    • sdlTBfanUK
      A very good question and one I will follow with much interest as I had a similar question a year ago in that would I need to replace the substrate when it stopped buffering with my Taiwan bee tank if all the water I use has the right parameters. Unfortunately I don't know the answer in my case as my heater stuck on and killed all my shrimps off so I am starting again, though I still wonder about the same issue, though I should have at least a year before the new substrate stops buffering.  A lot of big breeding companies that have hundreds or thousands of shrimp (cherry and bee) in each tank (big tanks admittedly) use bare tanks (for obvious conveniences) so I am guessing it will be ok! Hopefully someone who has done it may get back to this thread, but otherwise I would give it a go with a few, especially if you have a spare small tank etc and see how it goes? If you used buffering substrate before but were using RO mineralised water of ideal PH did you have a problem once the substrate lost its buffering ability? I am/was hoping that the substrate buffering wasn't really needed if the water going into the tank is always around PH 5 or 6?  Simon
    • Myola
      So here's the thing. I've got 6 bare-bottom neo tanks that have been chugging along just fine for quite a while now. There are lots of babies and it's extremely rare to have any deaths, even when I add new shrimp.  I use remineralised rain water that has been filtered through an RO. I stopped using substrates in the tanks after I had ongoing issues with it breaking down, and to be honest, I wouldn't go back. Now I want to start some caridina tanks for tangerine tigers, CRS and blue bolts but want to know if I can get away with bare bottoms in them too. My RO filtered rain water comes out at pH 5, and when I add Salty Shrimp 'Bee shrimp' minerals to give me a GH of 5, the pH goes up to around 5.8. Do I really need the buffering affects of a substrate if my water is already within an acceptable range for caridinas? 
    • jayc

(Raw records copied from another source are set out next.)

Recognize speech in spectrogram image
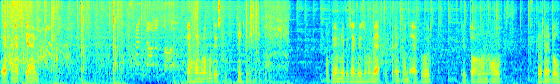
Ek kan net camp. Ja, ga ik allemaal deze. Op een is weer zo'n weg te krijgen, want ik word totaal en al riddle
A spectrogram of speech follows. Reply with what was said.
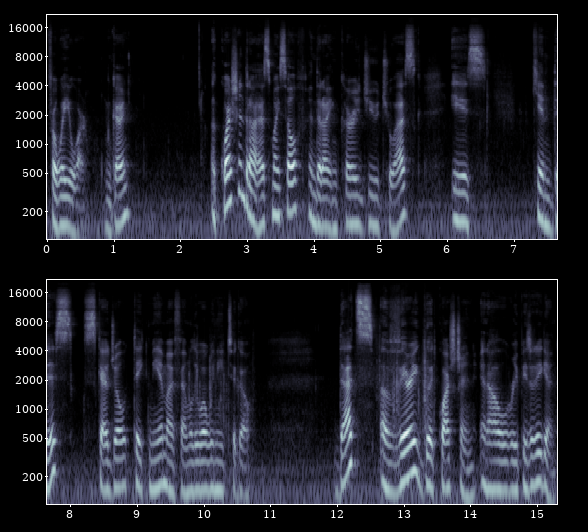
for where you are, okay? A question that I ask myself and that I encourage you to ask is Can this schedule take me and my family where we need to go? That's a very good question, and I'll repeat it again.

      It must have been an aluminium heatsink. The Indium in Liquid metal will eat through aluminium. Only copper or nickel plated heatsinks can be used with liquid metal. It says so on the packet, at least my pack of Thermal Grizzly Conductonaut does.
×